If you’re furnishing labor or materials to a construction project someplace in the United States, you will likely have the right to file a mechanics lien if you’re unpaid. And regardless of where you are in the country, your right to lien will expire at some specific time.
In some states, like California, the lien deadline starts from when all construction on the project is completed (in CA, it’s 90 days from the end of the project); in others, like New York, the deadline counts from your completion of work or furnishing of materials (in NY, it’s 8 months from last furnishing on non-residential projects, 4 months on residential projects).
Too often, folks start capitalizing on the lien rights at the eleventh hour, just a few days before the lien deadline expiration. While you can sometimes squeeze through and file before your deadline, waiting until the last minute can have consequences. Here are three things that frequently go wrong when you try to file a mechanics lien at the last minute.
1) The Lien Gets Rejected By The Recorder
Recording offices can be very, very sensitive about what they will record. While they are technically required to record everything, some recorders feel they are the legal gate-keepers for deciding what is appropriate to record and what is not. And they are very frequently incorrect in their determinations.
I’ve had recorders refuse to file mechanic lien documents for reasons that had no legal support whatsoever. After receiving these rejections, I had to submit a request into the recorder’s legal department to “overrule” the recording clerk’s decision. I almost always get the over-ruling requested, but in some states, it doesn’t help with the filing date.

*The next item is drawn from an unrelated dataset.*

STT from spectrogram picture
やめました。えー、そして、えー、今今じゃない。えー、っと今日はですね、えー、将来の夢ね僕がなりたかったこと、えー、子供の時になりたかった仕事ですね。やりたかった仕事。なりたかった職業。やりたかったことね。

The filing date is the date we get the over-ruling decision, and not the date the document was originally presented.
As a result, if I’m trying to file a lien against a deadline and encounter a recording problem, that lien could miss its deadline.

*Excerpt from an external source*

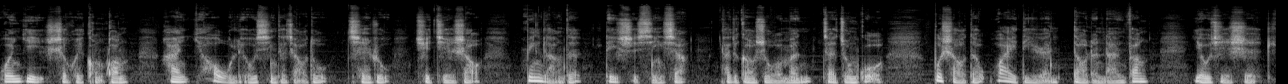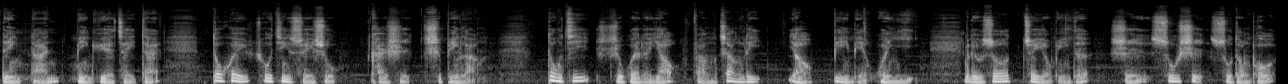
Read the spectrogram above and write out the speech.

While this may seem unfair (it is unfair), it’s the way that some county recorders operate, and you have to be prepared to confront this type of situation.
2) It’s Harder (And More Expensive) To Collect
The cardinal rule about collection a debt is this: The longer you wait, the harder it is to collect. That’s simple percentages talking, and it’s difficult to refute the cold data on this.
We’ve written extensively about how the mechanic’s lien remedy is one of the most effective collection tools available to the construction industry when confronting an unpaid account (see our tag: Why Lien). And since it’s a collections tool, it is susceptible to the cardinal rule of collections: The longer you wait, the harder it is to collect.
It’s really just that simple. Those who file mechanic liens earlier are more likely to recover, and one of the primary reasons this is true is because the lien has the effect of freezing funds on the job. The longer you wait to file the lien, the less funds will be available to subject to your lien.
All of this is not to mention that filing early will save you money in two ways: (1) You won’t have to pay a rush filing fee of any type; and (2) You’ll have the chance to submit the matter to collections before it needs to have an attorney associated (and thus, a smaller collections commission).
3) Your Lien Is Late Because Of Legal Interpretation Differences
You may get your lien filed without any problem at the recorder’s office, and you may think it was filed on time. Because the lien laws in each state are so complex, however, you may later learn that your lien was actually too late. Why? Because it’s sometimes really difficult and ambiguous to pinpoint exactly when the lien periods begin.
We addressed this in a post from last year titled “Most Common Lien Mistakes,” as follows:
But consider this question: when is the last day that you’ve furnished labor and/or materials. Is it when the materials left your yard, or when it was delivered to the jobsite? Is it when you substantially completed the work, or after the punchlist items were complete? Or does it include that warranty work you did 2 months after final completion?
Each state answers these questions differently, and so knowing when the period starts can be just as important as knowing how long it is.
While you may think you know when the lien period starts, you may find yourself in a battle of interpretation about what constituted the “last furnishing of materials or labor” or the project’s “substantial completion.” While the answer to these issues may seem obvious to you, lawyers can clutter and complicate the answer. Getting your lien filed early avoids these legal arguments.